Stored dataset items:
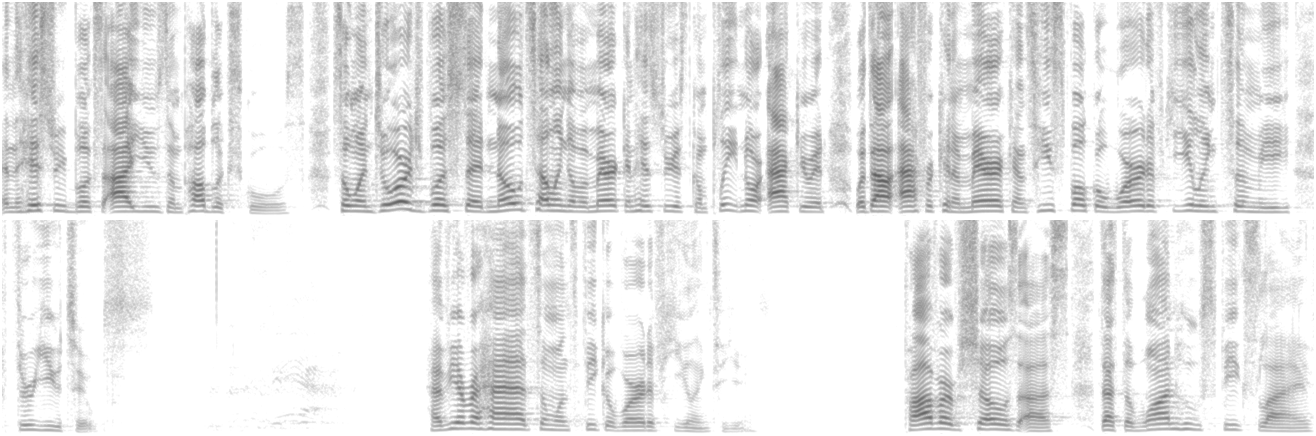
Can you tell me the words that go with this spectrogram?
in the history books I used in public schools. So when George Bush said, No telling of American history is complete nor accurate without African Americans, he spoke a word of healing to me through YouTube. Have you ever had someone speak a word of healing to you? Proverbs shows us that the one who speaks life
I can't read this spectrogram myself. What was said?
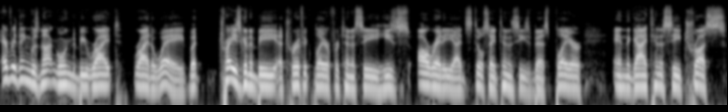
everything was not going to be right right away. But Trey's going to be a terrific player for Tennessee. He's already, I'd still say, Tennessee's best player and the guy Tennessee trusts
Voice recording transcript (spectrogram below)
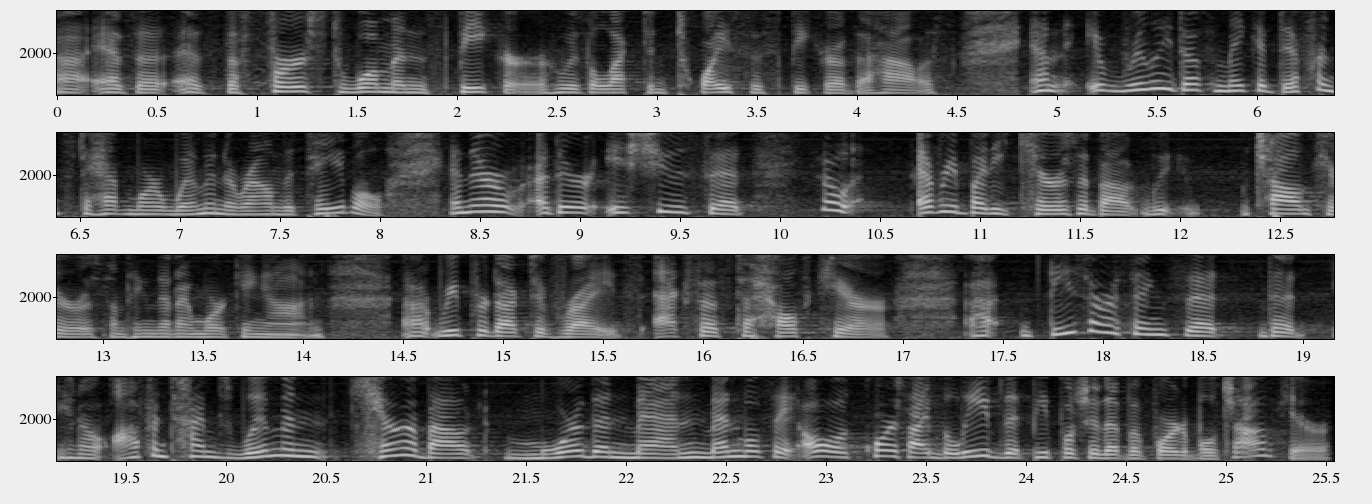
uh, as, a, as the first woman speaker who was elected twice as Speaker of the House. And it really does make a difference to have more women around the table. And there are, there issues that, you know, everybody cares about. We, child care is something that I'm working on, uh, reproductive rights, access to health care. Uh, these are things that, that, you know, oftentimes women care about more than men. Men will say, oh, of course, I believe that people should have affordable child care,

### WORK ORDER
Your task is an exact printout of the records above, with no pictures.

### ANSWER TO THE PROBLEM
Can you tell me the words that go with this spectrogram?
in the history books I used in public schools. So when George Bush said, No telling of American history is complete nor accurate without African Americans, he spoke a word of healing to me through YouTube. Have you ever had someone speak a word of healing to you? Proverbs shows us that the one who speaks life
I can't read this spectrogram myself. What was said?
everything was not going to be right right away. But Trey's going to be a terrific player for Tennessee. He's already, I'd still say, Tennessee's best player and the guy Tennessee trusts
Voice recording transcript (spectrogram below)
uh, as, a, as the first woman speaker who was elected twice as Speaker of the House. And it really does make a difference to have more women around the table. And there are, there issues that, you know, everybody cares about. We, child care is something that I'm working on, uh, reproductive rights, access to health care. Uh, these are things that, that, you know, oftentimes women care about more than men. Men will say, oh, of course, I believe that people should have affordable child care,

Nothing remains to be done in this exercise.